START Data to process

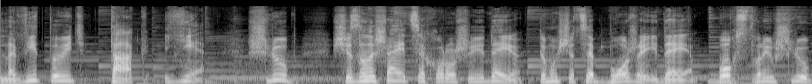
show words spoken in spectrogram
Правильна відповідь так є. Шлюб ще залишається хорошою ідеєю, тому що це Божа ідея. Бог створив шлюб,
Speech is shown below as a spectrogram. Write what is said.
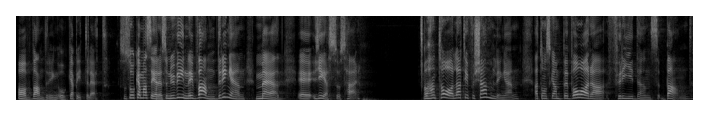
av vandring och kapitel 1. Så så kan man se det. Så nu är vi inne i vandringen med eh, Jesus här. Och han talar till församlingen att de ska bevara fridens band.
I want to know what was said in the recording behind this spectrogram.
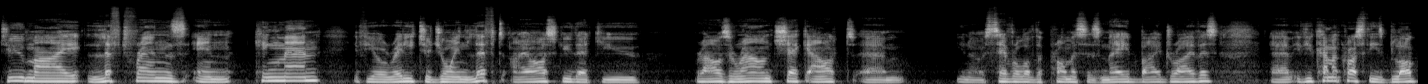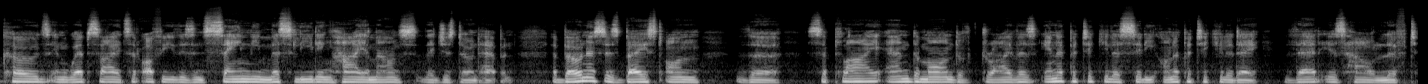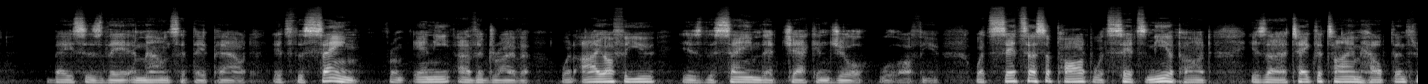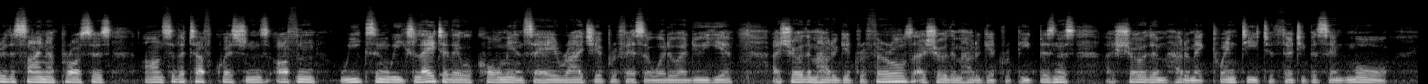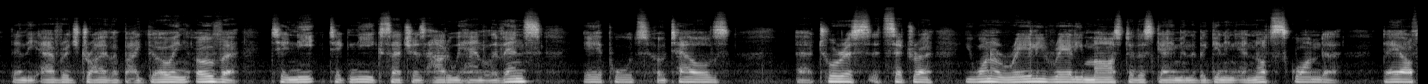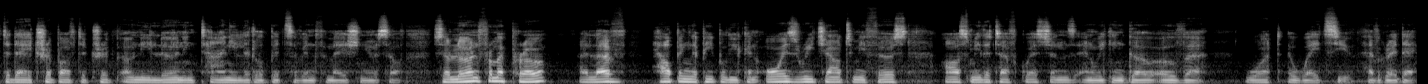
To my Lyft friends in Kingman, if you're ready to join Lyft, I ask you that you browse around, check out, um, you know, several of the promises made by drivers. Um, if you come across these blog codes and websites that offer you these insanely misleading high amounts, they just don't happen. A bonus is based on the supply and demand of drivers in a particular city on a particular day. That is how Lyft bases their amounts that they pay out. It's the same from any other driver. What I offer you is the same that Jack and Jill will offer you. What sets us apart, what sets me apart, is that I take the time, help them through the sign up process, answer the tough questions. Often, weeks and weeks later, they will call me and say, Hey, right here, Professor, what do I do here? I show them how to get referrals. I show them how to get repeat business. I show them how to make 20 to 30% more than the average driver by going over te- techniques such as how do we handle events, airports, hotels, uh, tourists, etc. You want to really, really master this game in the beginning and not squander day after day, trip after trip, only learning tiny little bits of information yourself. So learn from a pro. I love helping the people. You can always reach out to me first, ask me the tough questions, and we can go over what awaits you. Have a great day.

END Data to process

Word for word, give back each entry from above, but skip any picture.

show words spoken in spectrogram
Правильна відповідь так є. Шлюб ще залишається хорошою ідеєю, тому що це Божа ідея. Бог створив шлюб,
Speech is shown below as a spectrogram. Write what is said.
av vandring och kapitel 1. Så så kan man se det. Så nu är vi inne i vandringen med eh, Jesus här. Och han talar till församlingen att de ska bevara fridens band.
I want to know what was said in the recording behind this spectrogram.
To my Lyft friends in Kingman, if you're ready to join Lyft, I ask you that you browse around, check out, um, you know, several of the promises made by drivers. Um, if you come across these blog codes and websites that offer you these insanely misleading high amounts, they just don't happen. A bonus is based on the supply and demand of drivers in a particular city on a particular day. That is how Lyft bases their amounts that they pay out. It's the same from any other driver. What I offer you is the same that Jack and Jill will offer you. What sets us apart, what sets me apart, is that I take the time, help them through the sign up process, answer the tough questions. Often, weeks and weeks later, they will call me and say, Hey, right here, Professor, what do I do here? I show them how to get referrals. I show them how to get repeat business. I show them how to make 20 to 30% more than the average driver by going over te- techniques such as how do we handle events, airports, hotels, uh, tourists, etc. You want to really, really master this game in the beginning and not squander day after day, trip after trip, only learning tiny little bits of information yourself. So learn from a pro. I love helping the people. You can always reach out to me first, ask me the tough questions, and we can go over what awaits you. Have a great day.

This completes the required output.